Let me be clear- Sandals Resorts Ltd IS NOT the problem. The concessions granted to Sandals are NOT the problem. The problem is that we are promoting self-destruction of LOCAL businesses by making it IMPOSSIBLE for them to compete, not only in the Caribbean, but in our OWN country! Local businesses CANNOT survive if we have to play with one hand tied behind our back! Does this mean that tomorrow all businesses in Barbados will go bankrupt? No, but it means a long, slow and painful death for ALL local businesses competing in the tourism sector- which is the major driver of the economy!
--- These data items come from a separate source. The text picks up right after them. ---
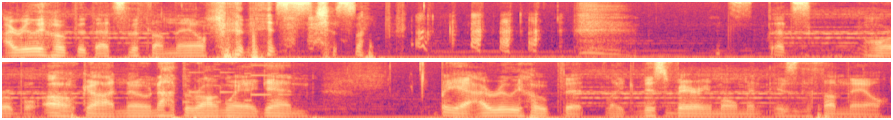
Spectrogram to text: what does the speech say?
I really hope that that's the thumbnail for this. Just some it's, that's horrible. Oh god, no, not the wrong way again. But yeah, I really hope that like this very moment is the thumbnail.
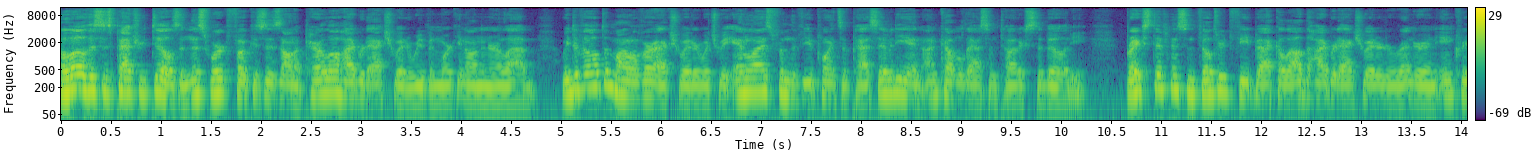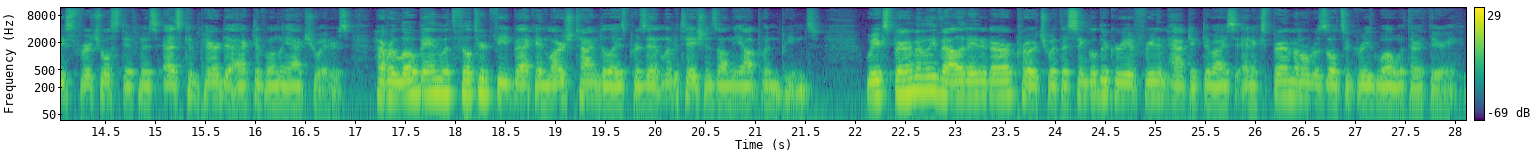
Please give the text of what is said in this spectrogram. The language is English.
Hello, this is Patrick Dills, and this work focuses on a parallel hybrid actuator we've been working on in our lab. We developed a model of our actuator which we analyzed from the viewpoints of passivity and uncoupled asymptotic stability. Brake stiffness and filtered feedback allowed the hybrid actuator to render an increased virtual stiffness as compared to active-only actuators. However, low bandwidth filtered feedback and large time delays present limitations on the output impedance. We experimentally validated our approach with a single degree of freedom haptic device and experimental results agreed well with our theory.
Furthermore, the 150 work permits we are told have been granted to Sandals means 150 foreigners coming and taking Bajan jobs. These kind of grants have never occurred in the HISTORY of Barbados or to the writers knowledge in any sector, far less the tourism sector.
What next? Once concessions are granted to a huge international chain like Sandals, they (the Barbados government) have no grounds on which to reject any other large hotel chain that decides to enter our country or for that matter any other large tourism related company? Where is the line and where does this bloody rollercoaster ride end? The way it is going – the future may very well end up in the hands of foreign billionaires, taking the occasional trip over in their private jets to see how their empire is going. These people will not care intimately about Barbados the way we locals do. They won’t treasure what we treasure and they won’t care. They will be seeking new ways to make bigger year end profits. This is unlike local Bajan owners who care for our island. (This is not pointing a finger at Sandals. Simply pointing out where we may be heading.)
What steps does the Barbados Government need to take to soften the matter and put Bajan hearts at ease? They need to give ALL these concessions to ALL local hotel businesses. This will invigorate and promote local growth from within, keeping our jobs and profits LOCAL.
We as a people have been very conservative in relation to political matters in the past. This is a time when we ALL need to take a stand for the people of Barbados, for our jobs, our families and our lifestyles. There is NO line we shouldn’t be willing to cross. We DESERVE these concessions and we DESERVE a level playing field. Being relentless in our demand is the only way we will achieve justice for the Barbadian people.